Although these flubs may leave you red-faced, avoiding eye contact, or laughing nervously, a new study suggests that embarrassment can be a good thing.
The upside of being easily flustered is that people are likely to perceive you as a kind and caring person -- someone that others are likely to trust and want to be friends with, says study lead author Matthew Feinberg, a doctoral candidate in psychology at the University of California, Berkeley.
That's great news the next time you feel ashamed because you just asked a woman with a protruding belly when her baby is due -- except she's not pregnant, or you let out a loud belch at a staff meeting. Just keep in mind that previous research has found that embarrassment serves as a form of social apology and a fence-mending gesture.
This new research, published online in the Journal of Personality and Social Psychology, looked at whether embarrassment might reveal a person's prosocial tendencies, meaning the ability to be generous, trustworthy, giving, and caring toward other people.
In one experiment, 57 college students were videotaped recalling an extremely embarrassing moment. Most described social gaffes like passing gas or tripping over something. Students also completed two tests measuring their generosity and cooperativeness, and raters evaluated their videos to determine how embarrassing their stories were and how humiliated the participants felt.
In this experiment and four others, researchers found that observers viewed embarrassment as a signal of kind and generous behavior. Feeling ashamed indicated that you care about others and have a desire not to hurt them, suggests Feinberg. "Observers can feel safe that an embarrassed individual will be less likely to take advantage of them or be unfaithful," he explains.
So what does it say about someone who barely reacts to having egg on your face? An observer may perceive a less embarrassable individual as a person who you may not want to trust or who may be more selfish, Feinberg says.
Although expressing embarrassment may make you feel momentarily uncomfortable, Feinberg points out it helps people get information about someone's character and reliability, and may be one way we can signal to others that we can be relied upon.
The results do not apply to feeling shame or to those with social anxiety, neither of which were studied.
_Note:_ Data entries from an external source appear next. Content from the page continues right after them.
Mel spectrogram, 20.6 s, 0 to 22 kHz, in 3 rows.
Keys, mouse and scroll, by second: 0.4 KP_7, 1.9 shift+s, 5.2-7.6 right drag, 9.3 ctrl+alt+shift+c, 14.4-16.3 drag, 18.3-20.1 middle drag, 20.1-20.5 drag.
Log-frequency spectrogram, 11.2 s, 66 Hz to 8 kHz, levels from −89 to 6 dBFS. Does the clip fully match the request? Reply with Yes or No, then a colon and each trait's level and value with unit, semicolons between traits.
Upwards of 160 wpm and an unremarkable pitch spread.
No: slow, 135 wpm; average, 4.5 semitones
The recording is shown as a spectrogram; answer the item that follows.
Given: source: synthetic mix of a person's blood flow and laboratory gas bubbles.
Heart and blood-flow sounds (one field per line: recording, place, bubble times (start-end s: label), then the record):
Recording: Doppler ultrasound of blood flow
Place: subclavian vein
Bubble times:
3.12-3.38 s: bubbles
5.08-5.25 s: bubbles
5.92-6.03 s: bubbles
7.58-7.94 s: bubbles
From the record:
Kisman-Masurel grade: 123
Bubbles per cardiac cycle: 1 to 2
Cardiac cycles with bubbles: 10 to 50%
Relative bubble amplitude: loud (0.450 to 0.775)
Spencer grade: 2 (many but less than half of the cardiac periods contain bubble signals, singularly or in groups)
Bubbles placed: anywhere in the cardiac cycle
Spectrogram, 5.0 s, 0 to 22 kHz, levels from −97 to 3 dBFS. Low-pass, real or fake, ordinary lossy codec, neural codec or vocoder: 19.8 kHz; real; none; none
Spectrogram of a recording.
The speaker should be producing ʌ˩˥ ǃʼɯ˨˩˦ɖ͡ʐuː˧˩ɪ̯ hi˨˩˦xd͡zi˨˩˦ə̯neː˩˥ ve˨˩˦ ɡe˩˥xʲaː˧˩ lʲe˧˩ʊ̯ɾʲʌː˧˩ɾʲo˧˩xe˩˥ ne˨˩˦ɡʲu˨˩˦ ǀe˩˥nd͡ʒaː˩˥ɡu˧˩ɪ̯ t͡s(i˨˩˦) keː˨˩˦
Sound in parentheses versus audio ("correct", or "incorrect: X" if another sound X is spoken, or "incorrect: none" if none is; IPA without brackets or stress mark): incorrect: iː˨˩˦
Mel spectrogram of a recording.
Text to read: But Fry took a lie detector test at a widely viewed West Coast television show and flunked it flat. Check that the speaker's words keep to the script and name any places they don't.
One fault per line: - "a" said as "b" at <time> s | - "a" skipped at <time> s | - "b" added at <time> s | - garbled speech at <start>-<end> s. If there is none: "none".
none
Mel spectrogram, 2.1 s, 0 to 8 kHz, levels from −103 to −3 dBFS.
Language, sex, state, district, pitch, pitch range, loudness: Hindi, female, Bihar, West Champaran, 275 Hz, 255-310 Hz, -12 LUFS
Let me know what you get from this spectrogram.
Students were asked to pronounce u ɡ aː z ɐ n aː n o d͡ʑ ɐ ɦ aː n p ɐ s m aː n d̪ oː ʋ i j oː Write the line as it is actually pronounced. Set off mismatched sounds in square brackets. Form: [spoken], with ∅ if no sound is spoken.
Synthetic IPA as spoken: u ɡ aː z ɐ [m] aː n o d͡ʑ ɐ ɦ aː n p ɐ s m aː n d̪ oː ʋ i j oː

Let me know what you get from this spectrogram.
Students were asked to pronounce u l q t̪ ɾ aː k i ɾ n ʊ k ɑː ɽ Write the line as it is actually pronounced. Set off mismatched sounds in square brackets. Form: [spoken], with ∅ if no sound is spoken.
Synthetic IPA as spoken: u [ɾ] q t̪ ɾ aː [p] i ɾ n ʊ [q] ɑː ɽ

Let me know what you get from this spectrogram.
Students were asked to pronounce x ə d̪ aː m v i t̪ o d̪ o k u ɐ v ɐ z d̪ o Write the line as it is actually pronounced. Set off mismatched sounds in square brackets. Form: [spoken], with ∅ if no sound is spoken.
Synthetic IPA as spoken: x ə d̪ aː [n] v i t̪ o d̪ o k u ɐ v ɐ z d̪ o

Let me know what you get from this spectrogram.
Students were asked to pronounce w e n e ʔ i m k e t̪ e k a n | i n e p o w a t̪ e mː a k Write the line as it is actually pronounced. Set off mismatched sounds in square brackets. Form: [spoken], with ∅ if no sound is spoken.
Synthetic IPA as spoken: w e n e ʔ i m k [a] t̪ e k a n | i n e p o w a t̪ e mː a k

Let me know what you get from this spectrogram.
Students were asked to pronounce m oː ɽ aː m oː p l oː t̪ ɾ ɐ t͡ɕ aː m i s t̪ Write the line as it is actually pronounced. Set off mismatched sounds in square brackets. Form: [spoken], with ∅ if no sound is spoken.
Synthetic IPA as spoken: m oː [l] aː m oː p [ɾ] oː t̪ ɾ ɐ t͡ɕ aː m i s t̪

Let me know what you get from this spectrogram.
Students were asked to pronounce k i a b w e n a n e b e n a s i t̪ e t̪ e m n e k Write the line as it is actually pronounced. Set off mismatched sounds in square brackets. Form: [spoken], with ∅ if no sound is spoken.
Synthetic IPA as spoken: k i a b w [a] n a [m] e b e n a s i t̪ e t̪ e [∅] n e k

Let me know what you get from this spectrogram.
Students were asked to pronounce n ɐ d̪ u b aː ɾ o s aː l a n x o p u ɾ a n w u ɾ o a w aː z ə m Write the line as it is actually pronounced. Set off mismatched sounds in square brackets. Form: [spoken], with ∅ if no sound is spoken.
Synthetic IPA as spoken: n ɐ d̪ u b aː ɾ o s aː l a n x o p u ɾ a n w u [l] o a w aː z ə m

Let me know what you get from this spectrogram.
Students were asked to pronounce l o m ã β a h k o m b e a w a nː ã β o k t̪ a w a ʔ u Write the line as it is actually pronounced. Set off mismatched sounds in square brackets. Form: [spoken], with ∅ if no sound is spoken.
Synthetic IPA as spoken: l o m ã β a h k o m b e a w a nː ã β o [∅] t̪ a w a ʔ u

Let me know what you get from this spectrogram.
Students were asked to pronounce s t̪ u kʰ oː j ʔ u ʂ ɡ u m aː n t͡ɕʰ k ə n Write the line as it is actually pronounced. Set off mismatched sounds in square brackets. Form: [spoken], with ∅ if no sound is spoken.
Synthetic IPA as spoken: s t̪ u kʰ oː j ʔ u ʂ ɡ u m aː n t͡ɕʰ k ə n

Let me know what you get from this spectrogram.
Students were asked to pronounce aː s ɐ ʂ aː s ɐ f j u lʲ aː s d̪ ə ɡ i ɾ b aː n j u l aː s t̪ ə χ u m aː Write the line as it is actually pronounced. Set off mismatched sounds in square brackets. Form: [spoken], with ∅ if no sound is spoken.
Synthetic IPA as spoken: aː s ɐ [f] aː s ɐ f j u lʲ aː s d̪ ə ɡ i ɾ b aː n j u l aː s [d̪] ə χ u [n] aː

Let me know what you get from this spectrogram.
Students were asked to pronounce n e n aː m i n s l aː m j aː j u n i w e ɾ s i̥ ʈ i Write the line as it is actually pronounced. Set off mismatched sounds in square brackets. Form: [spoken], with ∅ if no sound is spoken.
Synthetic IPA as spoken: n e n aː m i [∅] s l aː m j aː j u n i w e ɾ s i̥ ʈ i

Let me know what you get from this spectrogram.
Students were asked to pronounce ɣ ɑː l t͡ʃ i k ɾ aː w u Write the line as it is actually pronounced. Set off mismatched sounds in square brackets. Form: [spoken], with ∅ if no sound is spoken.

Since it will only make you seem more likeable, want to share your most embarrassing moment ever? Leave your story in the comments, and we may feature you in an upcoming post.